Fargo hospitals Andrea and Justin Harrington, Fergus Falls, Minn., son, Sanford Medical Center, Sunday, Dec. 17 Kylie and Mike Seaberg, Moorhead, daughter, Sanford Medical Center, Tuesday, Dec. 19 Chelsey and Wade Coffey, Fargo, daughter, Sanford Medical Center, Monday, Dec. 18 Kellie and Ryan Cigelske, Fargo, daughter, Sanford Medical Center, Monday, Dec. 18
In all of the noise emanating from the strident arguments for and against refugee resettlement in North Dakota, it's easy to forget that the state has been quietly accepting refugees since 1948, welcoming a displaced Latvian as its first. Other early refugees included people fleeing Communist Hungary and Cuba, among other countries, in the 1950s and '60s.
The Creighton University Mid-America Business Conditions Index, an economic indicator for a nine-state region stretching from Arkansas to North Dakota, dipped to a still healthy level for March, according the latest survey results. The Business Conditions Index, which ranges between 0 and 100, slipped to 60.1 from February's 60.5. This is the fourth straight month the index has advanced above growth neutral.
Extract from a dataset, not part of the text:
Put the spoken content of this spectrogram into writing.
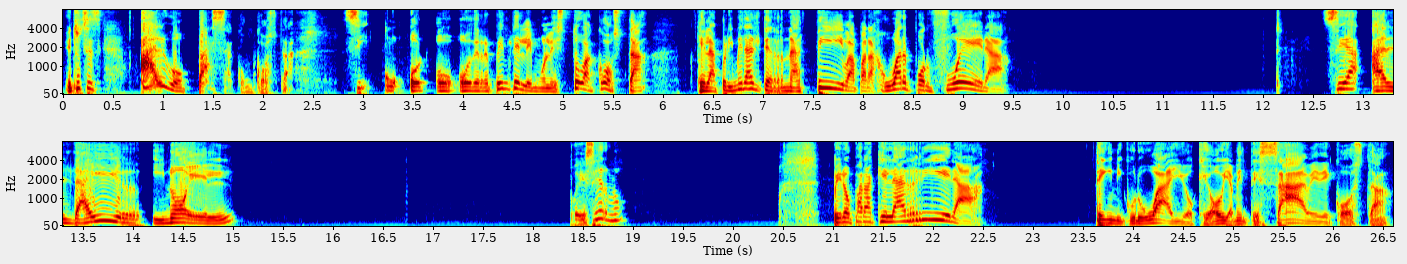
Entonces, algo pasa con Costa. Sí, o, o de repente le molestó a Costa que la primera alternativa para jugar por fuera sea Aldair y no él, Puede ser, ¿no? Pero para que la Riera, técnico uruguayo que obviamente sabe de Costa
Minnesota Gov. Mark Dayton's behavior toward his neighbor to the west has been bizarre and petty. He seems to have gone out of his way to undermine and disparage North Dakota's priorities in several areas of public policy. In the process, the governor of one of the nation's great states looks small and vindictive.
Soon the Block 9 project will begin taking shape in downtown Fargo. Once finished, the building will rise 18 stories tall, the same height as the Radisson Hotel. The $98 million tower will include luxury condominiums, an upscale hotel, retail and office space. Its developers project the building will house 560 new jobs: 475 in offices, 50 in the hotel and 35 in retail shops. It will be a significant addition to the downtown skyline and to the city's economy.
When South Central North Dakota was beset by protesters angry over the Dakota Access Pipeline, North Dakota law enforcement officials turned to other states for help. Requests for police resources were made through the Emergency Management Assistance Compact, an agreement among states to offer mutual aid in emergent situations. The state in need posts a request. States capable of helping respond. But Minnesota Gov. Mark Dayton squashed those requests, refusing to forward them to his law enforcement agencies.
The demonized Dakota Access Pipeline will go into service soon, likely early this week, and will begin delivering 470,000 barrels of Bakken crude oil every day to a distribution hub, providing better access to important markets. In all the pandemonium over the pipeline, with months of noisy protests, the importance of the pipeline to North Dakota has been overshadowed. The Dakota Access Pipeline will make North Dakota's roads and railroad crossings safer, a big plus for public safety. It has the capacity to eliminate 500 to 740 rail cars or more than 250 trucks each day.
FARGO — If you want to eschew the traditional Valentine's Day itinerary for something more altruistic, head to NDSU for "The Vagina Monologues." The episodic play by Eve Ensler includes a number of monologues performed by various women. Each monologue is written from the perspective of a vagina. Topics range from sex, love, rape, masturbation, genital mutilation, birth and menstruation. The monologues strive to indicate the vagina is a tool of female empowerment. Tickets are $7 for the public. Proceeds will be donated to the Rape & Abuse Crisis Center.
The ancient Greeks recognized six different kinds of love, yet every Valentine's Day, we seem to focus only on romantic love (those groovy Greeks referred to sexual passion as "eros"). Yet our relationships extend far beyond just significant others. So this Valentine's Day, we wanted to celebrate lots of different types of love and all the people we celebrate with — whether you're with your family, a group of beloved friends or by yourself. Fast facts
BISMARCK – The Governor's Prevention Advisory Council on Drugs and Alcohol will meet from 1:30 to 4 p.m. Thursday, April 28, in the Fort Union Room of the Capitol at 600 E. Boulevard Ave.